- This is the entry point you will normally use. It accepts editing
keystrokes until one of the termination keystrokes is entered. If
validator is supplied, it must be a function. It will be called for
each keystroke entered with the keystroke as a parameter; command dispatch
is done on the result. This method returns the window contents as a
string; whether blanks in the window are included is affected by the
Process a single command keystroke. Here are the supported special
||Go to left edge of window.
||Cursor left, wrapping to previous line if
||Delete character under cursor.
||Go to right edge (stripspaces off) or end
of line (stripspaces on).
||Cursor right, wrapping to next line when
||Terminate, returning the window contents.
||Delete character backward.
||Terminate if the window is 1 line,
otherwise insert newline.
||If line is blank, delete it, otherwise
clear to end of line.
||Cursor down; move down one line.

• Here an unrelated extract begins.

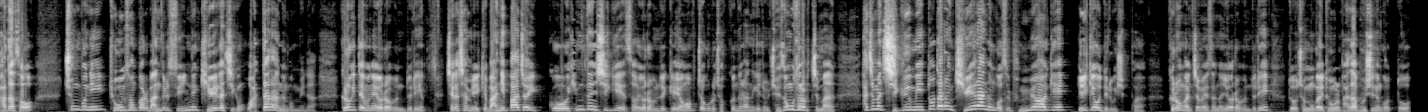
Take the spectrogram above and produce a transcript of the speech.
받아서 충분히 좋은 성과를 만들 수 있는 기회가 지금 왔다라는 겁니다. 그렇기 때문에 여러분들이 제가 참 이렇게 많이 빠져 있고 힘든 시기에서 여러분들께 영업적으로 접근을 하는 게 좀 죄송스럽지만 하지만 지금이 또 다른 기회라는 것을 분명하게 일깨워 드리고 싶어요. 그런 관점에서는 여러분들이 또 전문가의 도움을 받아보시는 것도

||Insert a blank line at cursor location.
||Cursor up; move up one line.
Move operations do nothing if the cursor is at an edge where the movement
is not possible. The following synonyms are supported where possible:
All other keystrokes are treated as a command to insert the given
character and move right (with line wrapping).
- This method returns the window contents as a string; whether blanks in the
window are included is affected by the stripspaces member.
- This data member is a flag which controls the interpretation of blanks in
the window. When it is on, trailing blanks on each line are ignored; any
cursor motion that would land the cursor on a trailing blank goes to the
end of that line instead, and trailing blanks are stripped when the window
contents are gathered.
16.10. curses.wrapper — Terminal handler for curses programs
New in version 1.6.
This module supplies one function, wrapper(), which runs another function
which should be the rest of your curses-using application. If the application
raises an exception, wrapper() will restore the terminal to a sane state
before re-raising the exception and generating a traceback.
- Wrapper function that initializes curses and calls another function, func,
restoring normal keyboard/screen behavior on error. The callable object func
is then passed the main window ‘stdscr’ as its first argument, followed by any
other arguments passed to wrapper().
Before calling the hook function, wrapper() turns on cbreak mode, turns
off echo, enables the terminal keypad, and initializes colors if the terminal
has color support. On exit (whether normally or by exception) it restores
cooked mode, turns on echo, and disables the terminal keypad.